Anatomy: How to Book an Elephant for an Indian Wedding

In Hindu culture, elephants are a symbol of good luck, which is why grooms traditionally ride on them in Indian wedding processions. But getting that luck in Washington is neither easy nor cheap. Here’s how it works.

By: Colin Daileda

1. Commerford Zoo in Goshen, Connecticut, is one of only a few companies that bring elephants to weddings on the East Coast. Renting one of its two female Asian elephants in our area starts at $8,500.

2. Commerford recommends reserving an elephant a year in advance. Many couples book the elephant first, then pick a venue. Winter weddings are tricky, as elephants can’t be outside long in cold weather.

3. Commerford handles the permits. Maryland and Virginia allow the animals, but DC recently instituted a ban, which Commerford is fighting, that prohibits grooms from riding elephants.

4. The night before, the elephant gets a scrub-down and may have her toenails painted white with nontoxic paint. The elephants sometimes wear flower necklaces, bracelets, and other decorations.

5. On the morning of the wedding, the elephant boards a custom-designed, 60-foot tractor-trailer. Commerford recently got a new one at a cost of about $250,000.

6. Along the way, the elephant eats hay, fruit, vegetables, marshmallows, cookies, and other favorite snacks. Two or three handlers travel with the animal.
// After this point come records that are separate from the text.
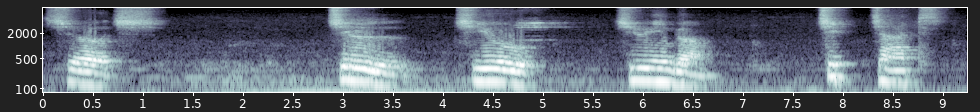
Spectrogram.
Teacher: Yeah, it is the hard palate, and pressure is held inside, but of course there is no plosion, slow release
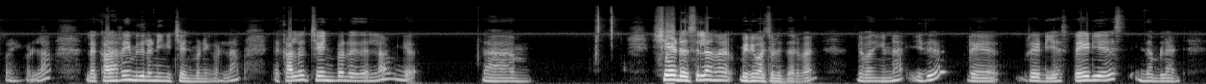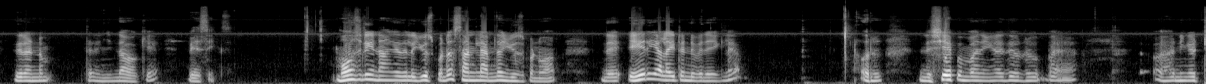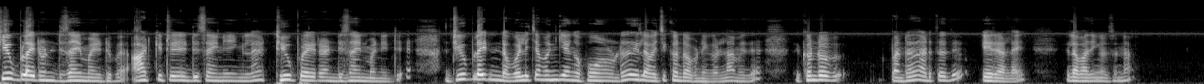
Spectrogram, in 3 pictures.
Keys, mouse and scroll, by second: 2.3 click, 5.7-7.5 scroll down 1, 9.1-14.4 drag, 14.0-14.3 scroll down 1, 14.3 scroll up 1, 14.4-19.0 middle drag, 19.0 click, 19.6-21.0 scroll down 1, 21.0-21.6 scroll up 1, 24.5-26.0 scroll down 2, 26.0-36.1 middle drag, 27.1-29.4 scroll up 2, 29.4-29.8 scroll up 1, 29.8-30.9 scroll down 2, 30.9-32.1 scroll down 1, 32.1-33.6 scroll down 1, 33.6-34.7 scroll down 1, 34.7-36.1 scroll down 1.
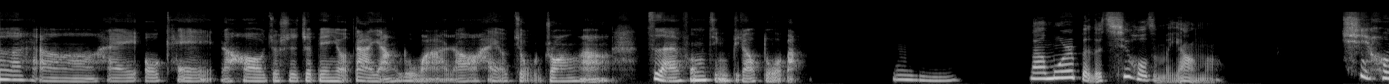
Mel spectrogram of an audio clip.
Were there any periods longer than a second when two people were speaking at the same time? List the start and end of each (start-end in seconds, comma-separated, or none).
none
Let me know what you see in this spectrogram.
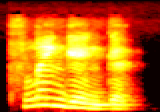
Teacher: See, I made that hard G at the end.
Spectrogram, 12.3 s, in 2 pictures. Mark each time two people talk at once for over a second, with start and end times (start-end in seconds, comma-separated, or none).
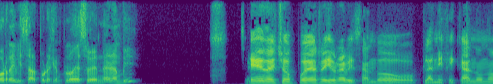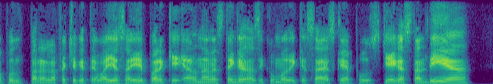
none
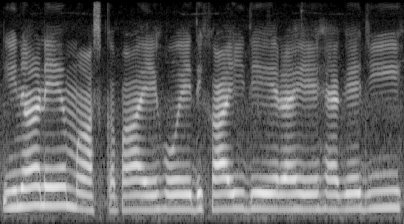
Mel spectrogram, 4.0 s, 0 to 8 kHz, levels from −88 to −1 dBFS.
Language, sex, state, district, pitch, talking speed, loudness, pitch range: Punjabi, female, Punjab, Kapurthala, 205 Hz, 150 wpm, -15 LUFS, 200-215 Hz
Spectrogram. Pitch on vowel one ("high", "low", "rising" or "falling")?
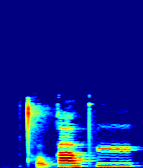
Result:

7. Before the procession, the groom climbs a stepladder to a special saddle with metal bars on three sides and a safety chain on the fourth. A boy of seven or eight typically rides with the groom.

8. The groom doesn’t hold reins to steer the elephant. Instead, handlers guide the animal, with members of the wedding party leading the way while singing and dancing.

9. The procession usually lasts an hour or so and travels just 400 to 500 feet. Once the groom arrives at the destination, the elephant and her handlers head back to Connecticut.

This article appears in the April 2013 issue of The Washingtonian.